There are a lot of comical effects in this book, and it is always rewarding to understand humour in a foreign language, though I would not be surprised if I had missed puns or funny references.
Personally, there are passages that I found very funny, but others that I found more annoying than anything, and I wished that the story would focus more on the case rather than going from one comical scene to the other.
Galileo series book V: 『聖女の救済』 by Keigo Higashino
When Yoshitaka Mashiba is found dead at home, detective Kusanagi and his assistant Kaoru Utsumi each follow their lead, but in this murder case, knowing how the crime was executed can lead to the murderer… as usual, professor Yukawa will add his expertise to the investigation.
I found this book quite easy to read (the easiest of the three already mentioned here) and very engrossing. Starting this year, I am keeping track of my readings, so I know that I read it over a period of 7 days, and that it took me 7 days to read, meaning that I read it every single day. This means that I have read an average of 60 pages a day. To me, this is the definition of a page-turner, especially in Japanese where I don’t usually read more than 40/50 pages a day.
『インプット大全』 by Shion Kabasawa
Following the best-seller 『アウトプット大全』, the “Input” volume focuses on how to make the most of what we read, listen to, watch etc. From filtering information to using output to boost our memory, this book gives great tips to actually make good use of all the information we have access to.
This book is so agreeable to read and has such a great layout. Almost each chapter is two pages long, with illustrations to sum up the main idea of each chapter. It makes it so easy to read and flip through if you need to find some information later.
I do think that this book is great for language learners. You will find a lot of recurring vocabulary related to productivity, so looking up words is rewarding as you will certainly encounter these words later in the book.
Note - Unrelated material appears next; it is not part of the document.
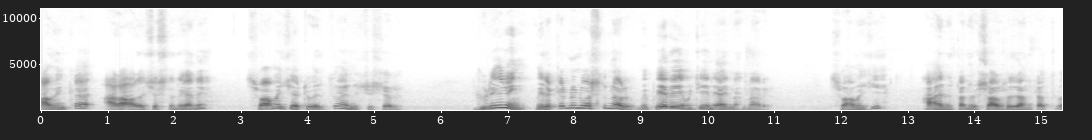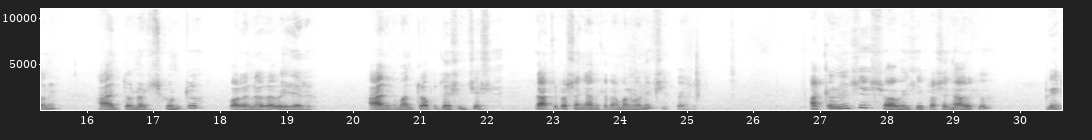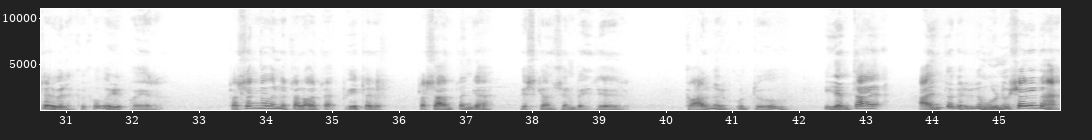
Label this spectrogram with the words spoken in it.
ఆమె ఇంకా అలా ఆలోచిస్తుంది కానీ స్వామీజీ అటు వెళ్తూ ఆయన చూశారు. గుడ్ ఈవినింగ్ మీరు ఎక్కడి నుండి వస్తున్నారు? మీ పేరు ఏమిటి అని ఆయన అన్నారు. స్వామీజీ ఆయన తన విశాల హృదయాన్ని కత్తుకొని ఆయనతో నడుచుకుంటూ వరండాలో వెళ్ళారు. ఆయనకు మంత్రోపదేశం చేసి రాత్రి ప్రసంగానికి రమ్మనమని చెప్పారు. అక్కడి నుంచి స్వామీజీ ప్రసంగాలకు పీటర్ వెనుకకు వెళ్ళిపోయారు. ప్రసంగం విన్న తర్వాత పీటర్ ప్రశాంతంగా విస్కాన్సన్ బయలుదేరారు. కారు నడుపుకుంటూ ఇదంతా ఆయనతో గడిపిన మూడు నిమిషాలేనా?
The short chapters are perfect for a study session and again, the illustrations greatly help with comprehension. Key sentences are highlighted in blue, and each chapter is devoted to a precise topic, clearly defined by its title. Finally, reading this book is a good way to boost your motivation to study, take notes and learn things, and a lot of tips that are given for general self-improvement can be more specifically applied to language learning.
That’s it for January! I have decided to re-focus more on detective novels and mysteries in 2021, and I had a great reading start in the year 🙂